(Data extracted from a collection)
=-=-=-=-=

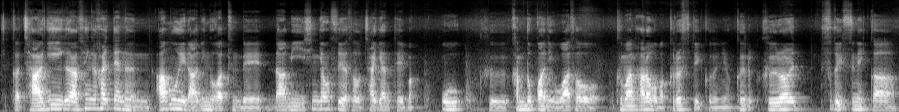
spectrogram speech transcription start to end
그러니까 자기가 생각할 때는 아무 일 아닌 것 같은데 남이 신경 쓰여서 자기한테 막 오 그 감독관이 와서 그만하라고 막 그럴 수도 있거든요. 그 그럴 수도 있으니까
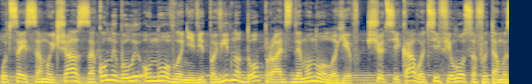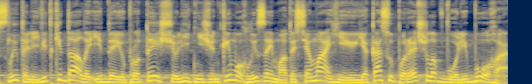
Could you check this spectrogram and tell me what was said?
У цей самий час закони були оновлені відповідно до праць демонологів. Що цікаво, ці філософи та мислителі відкидали ідею про те, що літні жінки могли займатися магією, яка суперечила б волі Бога.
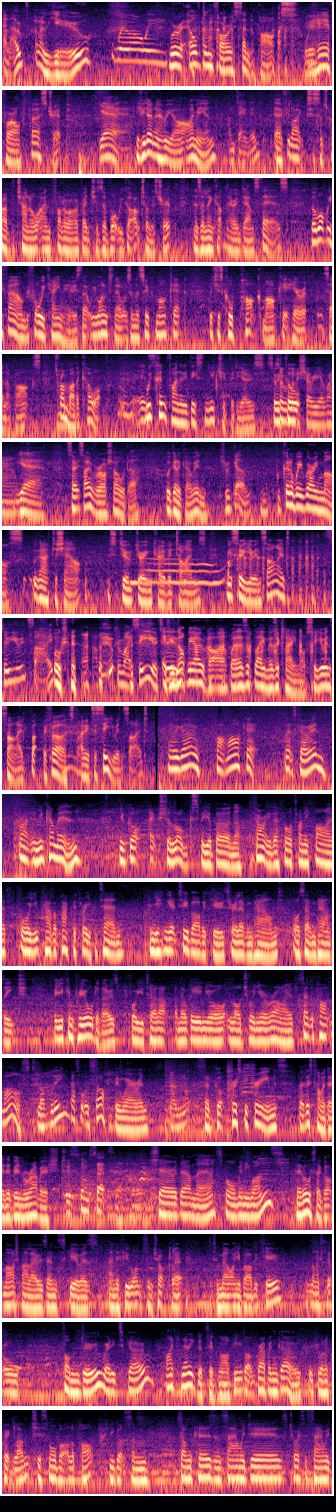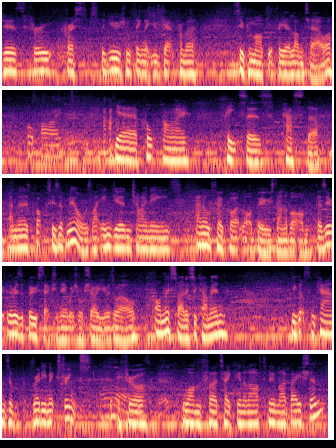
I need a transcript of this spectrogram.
Hello. Hello, you. Where are we? We're at Elveden Forest Center Parcs. We're here for our first trip. Yeah. If you don't know who we are, I'm Ian. I'm David. Uh, if you'd like to subscribe to the channel and follow our adventures of what we got up to on this trip, there's a link up there and downstairs. But what we found before we came here is that we wanted to know what was in the supermarket, which is called Parc Market here at Center Parcs. It's run by the co-op. is. We couldn't find any decent YouTube videos, so So we thought we're going to show you around. yeah. So it's over our shoulder. We're going to go in. Should we go? We're going to be wearing masks. We're going to have to shout. It's dur- during COVID times. We'll see you inside. See you inside. Oh, we might see you too. if you knock me over, uh, where there's a blame, there's a claim. I'll see you inside. But first, I need to see you inside. There we go. Parc Market. Let's go in. Right, when you come in, you've got extra logs for your burner. Currently, they're 4.25, or you have a pack of three for 10, and you can get two barbecues for 11 pound or 7 pounds each. But you can pre-order those before you turn up, and they'll be in your lodge when you arrive. Centre Park masks, lovely. That's what the staff have been wearing. Donuts. They've got Krispy Kremes, but this time of day they've been ravished. There's some sets left. Share down there, small mini ones. They've also got marshmallows and skewers. And if you want some chocolate to melt on your barbecue, nice little fondue ready to go. Like in any good supermarket, you've got grab and go. If you want a quick lunch, a small bottle of pop. You've got some dunkers and sandwiches, choice of sandwiches, fruit, crisps, the usual thing that you get from a supermarket for your lunch hour Pork pie. yeah, pork pie, pizzas, pasta, and there's boxes of meals like Indian, Chinese, and also quite a lot of booze down the bottom. There's there is a booze section here which I'll show you as well. On this side as you come in, you've got some cans of ready mixed drinks. Oh, if you're one for taking an afternoon libation,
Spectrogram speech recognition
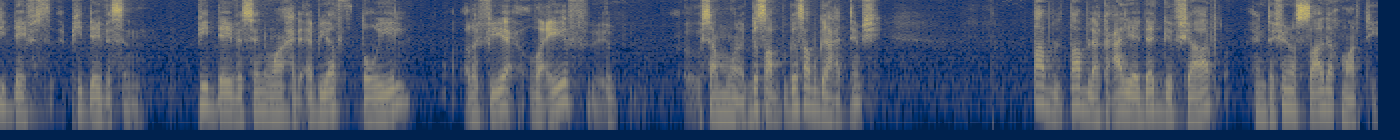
بيت ديفيس بيت ديفيسون. بيت ديفيسون واحد أبيض طويل رفيع ضعيف يسمونه قصب قصب قاعد تمشي. طب طب لك عاليه دق فشار أنت شنو الصادق مرتي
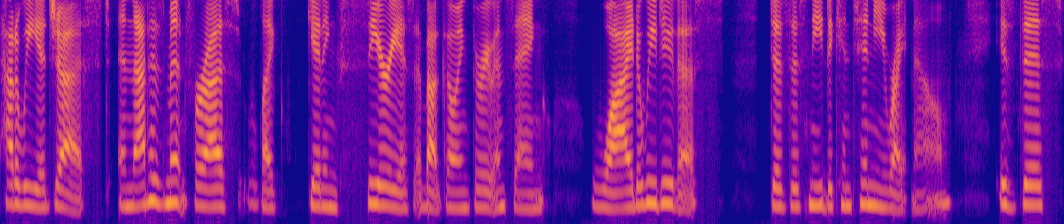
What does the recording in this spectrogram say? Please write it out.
How do we adjust? And that has meant for us, like, getting serious about going through and saying, why do we do this? Does this need to continue right now? Is this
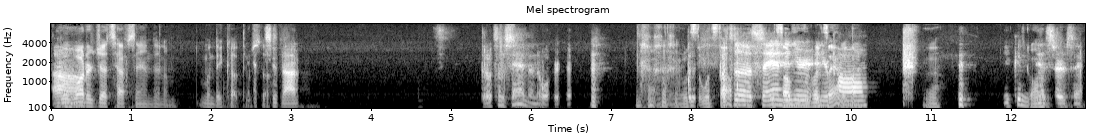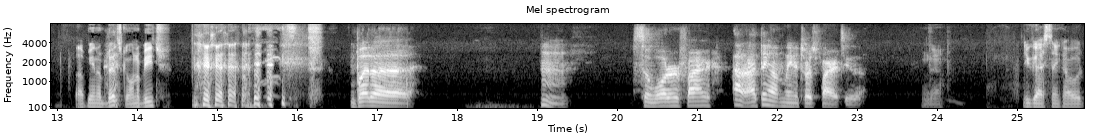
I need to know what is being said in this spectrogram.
But Um, water jets have sand in them when they cut through stuff. tsunami. Throw some Just- sand in the water. jet. What's the, what's Put stopping the you? sand What's in your in your sand palm. Yeah. you can Go on. insert sand. there? Stop being a bitch. Go on a beach. But uh, hmm. So water or fire? I don't know. I think I'm leaning towards fire too, though. Yeah. you guys think I would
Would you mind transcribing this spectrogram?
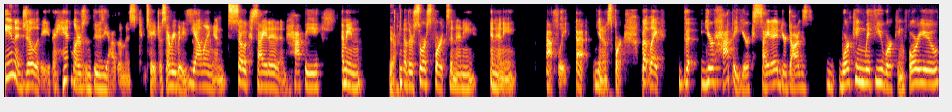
in agility, the handler's enthusiasm is contagious. Everybody's yelling and so excited and happy. I mean, yeah. you know, there's sore sports in any in any athlete, uh, you know, sport, but like the you're happy, you're excited, your dog's working with you, working for you,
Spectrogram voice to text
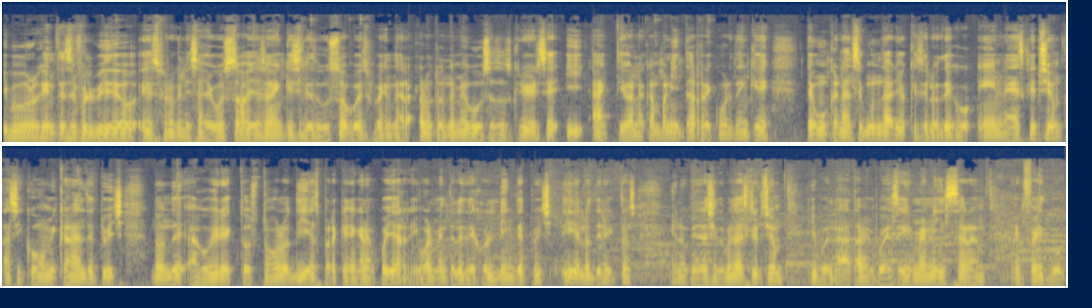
Y bueno gente, ese fue el video, espero que les haya gustado, ya saben que si les gustó pues pueden dar al botón de me gusta, suscribirse y activar la campanita, recuerden que tengo un canal secundario que se los dejo en la descripción, así como mi canal de Twitch donde hago directos todos los días para que vengan a apoyar, igualmente les dejo el link de Twitch y de los directos en lo que viene haciendo pues, la descripción, y pues nada, también pueden seguirme en Instagram, en Facebook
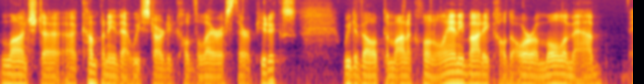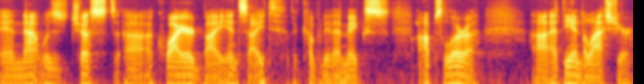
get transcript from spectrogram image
launched a, a company that we started called Villaris Therapeutics. We developed a monoclonal antibody called auremolimab, and that was just uh, acquired by Incyte, the company that makes Opzelura. Uh, at the end of last year.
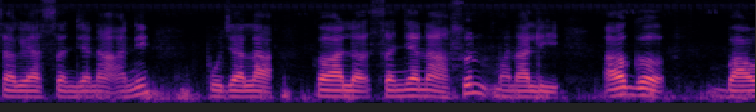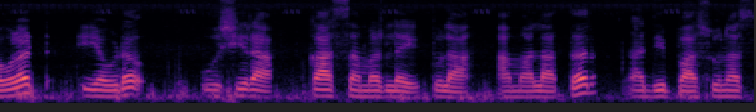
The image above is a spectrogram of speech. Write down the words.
सगळ्या संजना आणि पूजाला कळालं. संजना हसून म्हणाली अगं बावळट एवढं उशिरा का समजलंय तुला? आम्हाला तर आधीपासूनच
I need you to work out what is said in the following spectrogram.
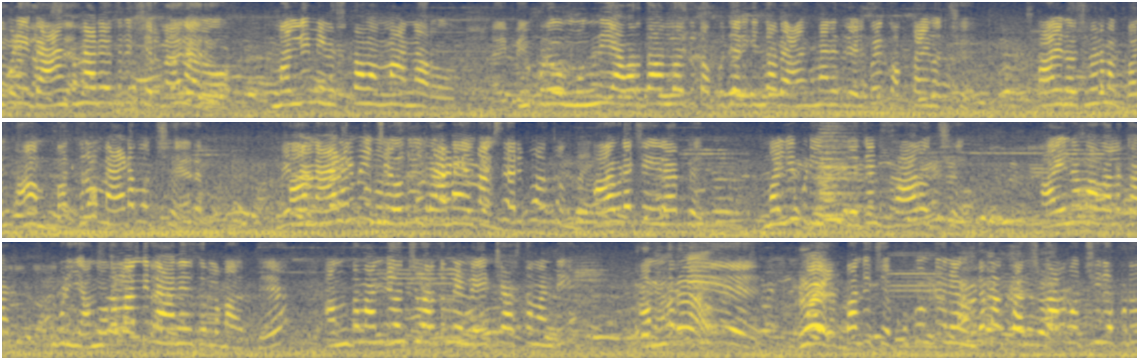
ఇప్పుడు ఈ బ్యాంక్ మేనేజర్ చెప్తున్నారు మళ్ళీ మేము ఇస్తామమ్మా అన్నారు. ఇప్పుడు ముందు ఎవరి దానిలో అయితే తప్పు జరిగిందో బ్యాంక్ మేనేజర్ వెళ్ళిపోయి కొత్త ఆయన వచ్చారు. ఆయన వచ్చినప్పుడు మాకు మధ్యలో మేడం వచ్చారు. సరిపోతుంది. ఆవిడ చేయలేకపోయింది. మళ్ళీ ఇప్పుడు ప్రెజెంట్ సార్ వచ్చారు. ఆయన మా వాళ్ళకి ఇప్పుడు ఎంతమంది మేనేజర్లు మారితే అంతమంది వచ్చే వరకు మేము వెయిట్ చేస్తామండి. అందరికీ ఇబ్బంది చెప్పుకుంటూనే ఉంటే మాకు పరిష్కారం వచ్చేది ఎప్పుడు?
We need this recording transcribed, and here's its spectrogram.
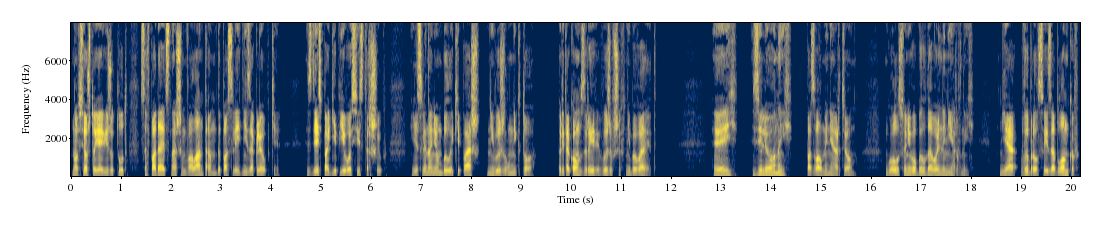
Но все, что я вижу тут, совпадает с нашим Валантером до последней заклепки. Здесь погиб его систершип. Если на нем был экипаж, не выжил никто. При таком взрыве выживших не бывает. «Эй, зеленый!» — позвал меня Артем. Голос у него был довольно нервный. Я выбрался из обломков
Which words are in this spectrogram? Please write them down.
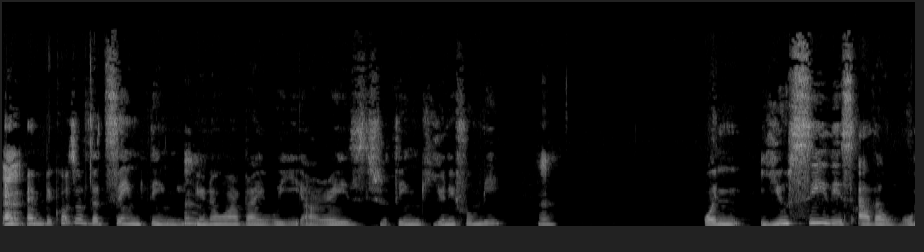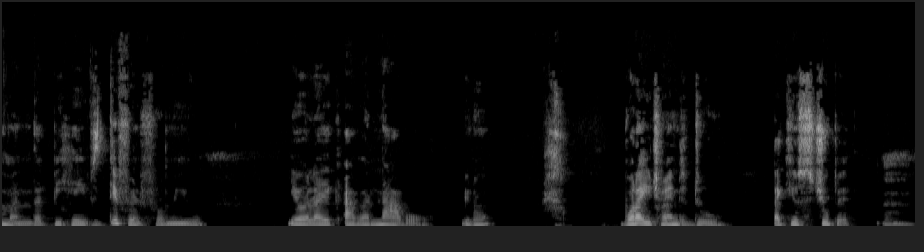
and, and because of that same thing, Mm. you know whereby we are raised to think uniformly. Mm. When you see this other woman that behaves different from you, you're like abanabo, you know? What are you trying to do? Like you're stupid. Mm.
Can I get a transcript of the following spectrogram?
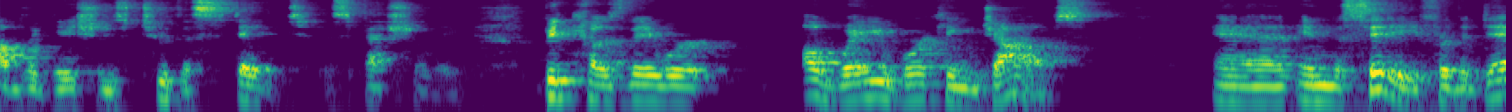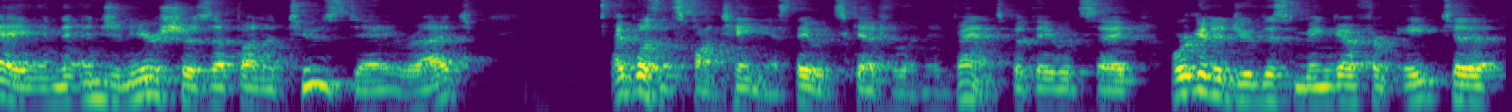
obligations to the state, especially because they were away working jobs and in the city for the day, and the engineer shows up on a Tuesday, right? It wasn't spontaneous; they would schedule in advance, but they would say, "We're going to do this minga from eight to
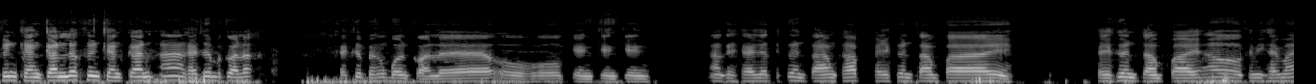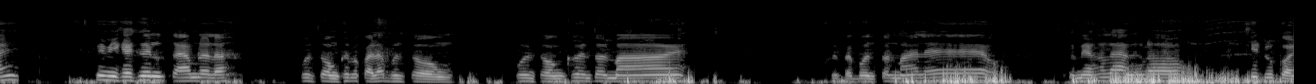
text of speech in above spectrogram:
ขึ้นแข่งกันแล้วขึ้นแข่งกันอ่าใครขึ้นไปก่อนแล้วใครขึ้นไปข้างบนก่อนแล้ว โอ้โหเก่งเก่งเก่งอ่าใครจะขึ้นตามครับ ใครจะขึ้นตามไป ใครขึ้นตามไปเอ้าใครมีใครไหมไม่มีใครขึ้นตามเลยเหรอบุญส่งขึ้นมาก่อนแล้วบุญส่ง บุญส่งขึ้นต้นไม้ ขึ้นไปบนต้นไม้แล้วคุณแมวข้างล่างเราคิดดูก่อน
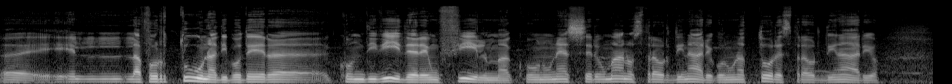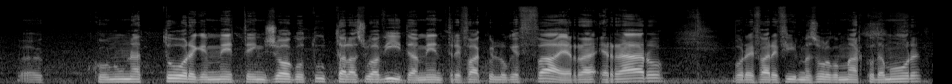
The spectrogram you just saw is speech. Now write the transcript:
eh, la fortuna di poter eh, condividere un film con un essere umano straordinario, con un attore straordinario, eh, con un attore che mette in gioco tutta la sua vita mentre fa quello che fa, è, ra è raro. Vorrei fare film solo con Marco D'Amore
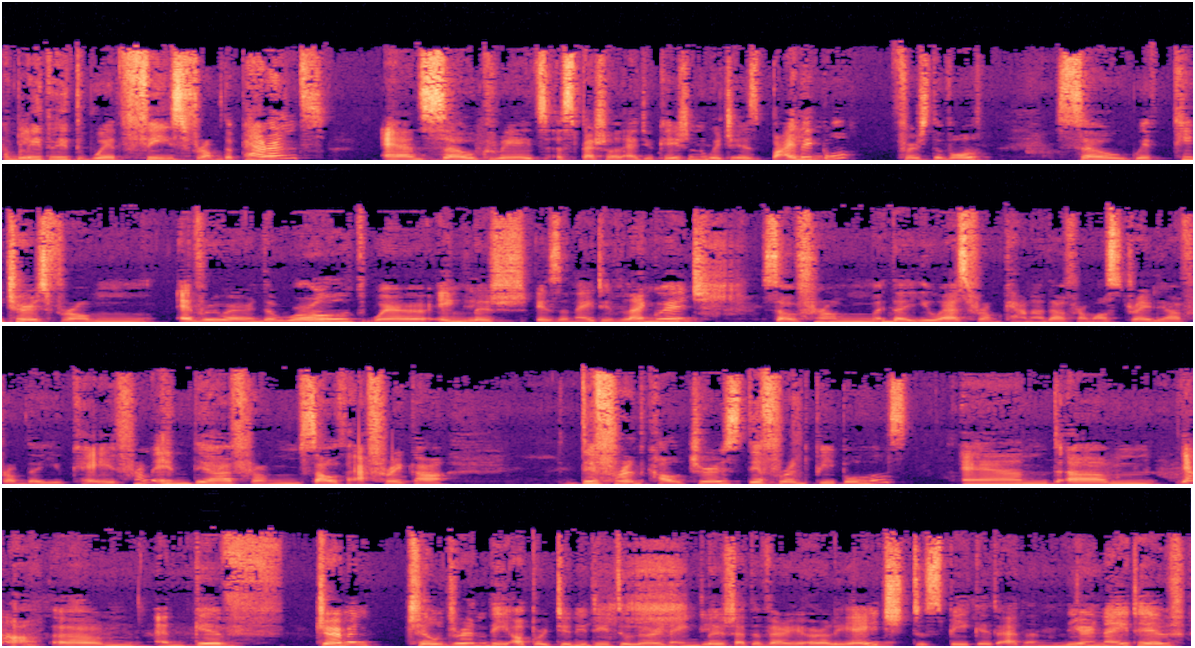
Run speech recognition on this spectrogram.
completely with fees from the parents. And so creates a special education, which is bilingual, first of all. So with teachers from everywhere in the world where English is a native language. So from the US, from Canada, from Australia, from the UK, from India, from South Africa, different cultures, different peoples, and um, yeah, um, and give German children the opportunity to learn English at a very early age, to speak it at a near native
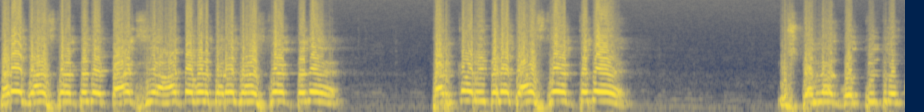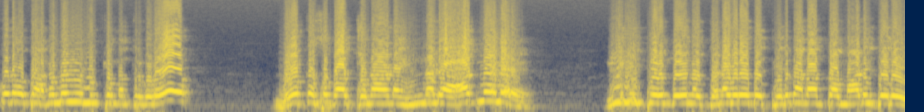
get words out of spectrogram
ದರ ಜಾಸ್ತಿ ಆಗ್ತದೆ, ಟ್ಯಾಕ್ಸಿ ಆಟೋಗಳ ಬೆಲೆ ಜಾಸ್ತಿ ಆಗ್ತದೆ, ತರಕಾರಿ ಬೆಲೆ ಜಾಸ್ತಿ ಆಗ್ತದೆ. ಇಷ್ಟೆಲ್ಲ ಗೊತ್ತಿದ್ರು ಕೂಡ ಒಬ್ಬ ಅನುಭವಿ ಮುಖ್ಯಮಂತ್ರಿಗಳು ಲೋಕಸಭಾ ಚುನಾವಣೆ ಹಿನ್ನಡೆ ಆದ್ಮೇಲೆ ಈ ರೀತಿ ಒಂದು ಏನು ಜನವಿರೋಧಿ ತೀರ್ಮಾನ ಅಂತ ಮಾಡಿದ್ದೀರಿ?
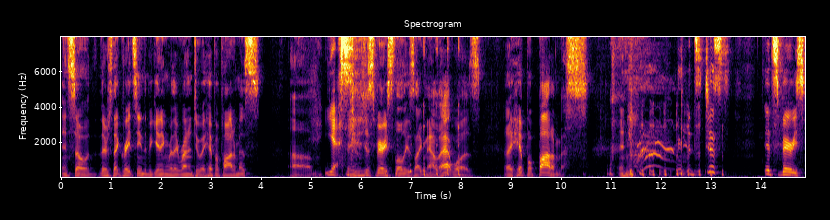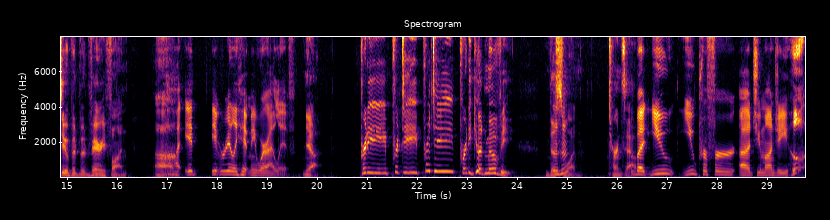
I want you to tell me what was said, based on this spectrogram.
And so there's that great scene in the beginning where they run into a hippopotamus. Um, yes. And he just very slowly is like, now that was a hippopotamus. And it's just, it's very stupid, but very fun. Uh, it it really hit me where I live. Yeah. Pretty, pretty, pretty, pretty good movie. This one turns out. But you you prefer uh, Jumanji? Huh,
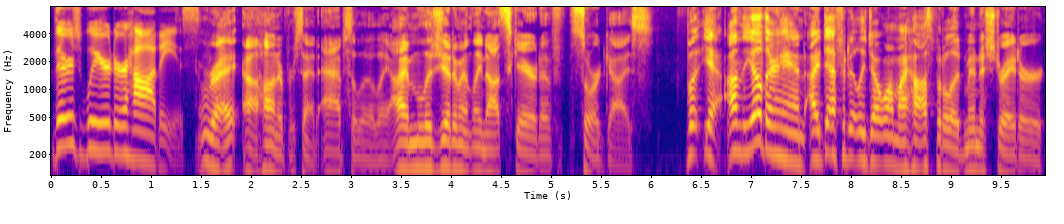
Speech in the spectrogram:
There's weirder hobbies. Right, a hundred percent, absolutely. I'm legitimately not scared of sword guys. But yeah, on the other hand, I definitely don't want my hospital administrator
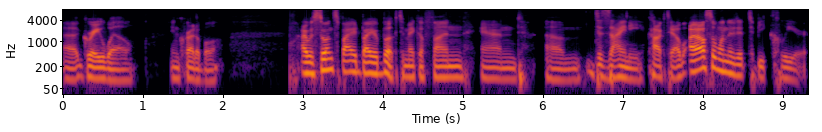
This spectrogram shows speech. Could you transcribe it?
Uh, Gray Whale, incredible. I was so inspired by your book to make a fun and um, designy cocktail. I also wanted it to be clear.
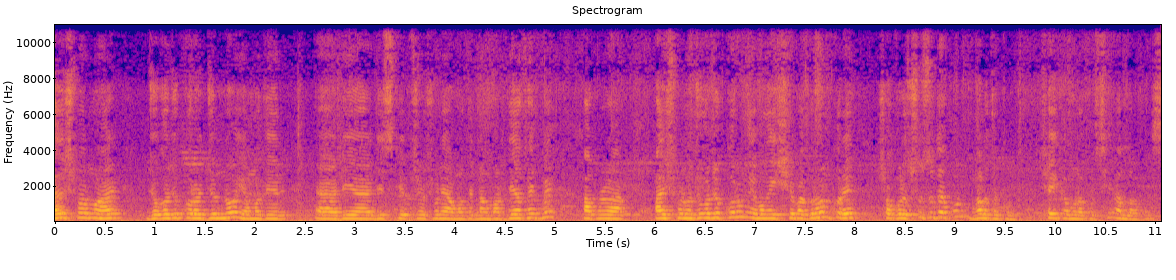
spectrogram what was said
আয়ুষ ফার্মায় যোগাযোগ করার জন্য আমাদের ডিসক্রিপশনে আমাদের নাম্বার দেওয়া থাকবে। আপনারা আয়ুষ ফার্মা যোগাযোগ করুন এবং এই সেবা গ্রহণ করে সকলে সুস্থ থাকুন, ভালো থাকুন। সেই কামনা করছি। আল্লাহ হাফিজ।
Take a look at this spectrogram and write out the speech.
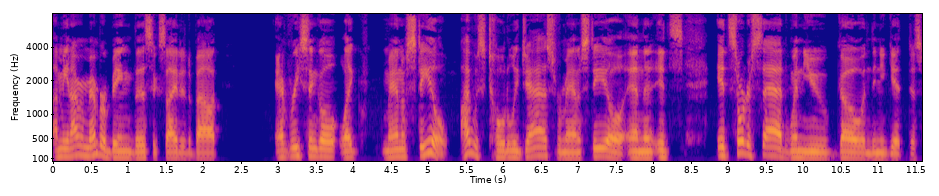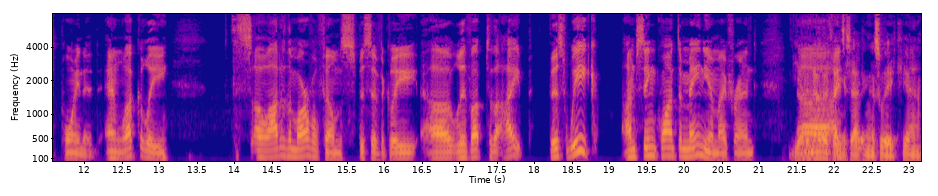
I mean, I remember being this excited about every single like Man of Steel. I was totally jazzed for Man of Steel, and it's it's sort of sad when you go and then you get disappointed. And luckily, a lot of the Marvel films specifically uh, live up to the hype. This week, I'm seeing Quantumania, my friend. yet another Uh, thing I is happening this week. Yeah.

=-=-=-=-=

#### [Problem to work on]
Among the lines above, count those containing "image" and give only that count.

#### [Completed task]
2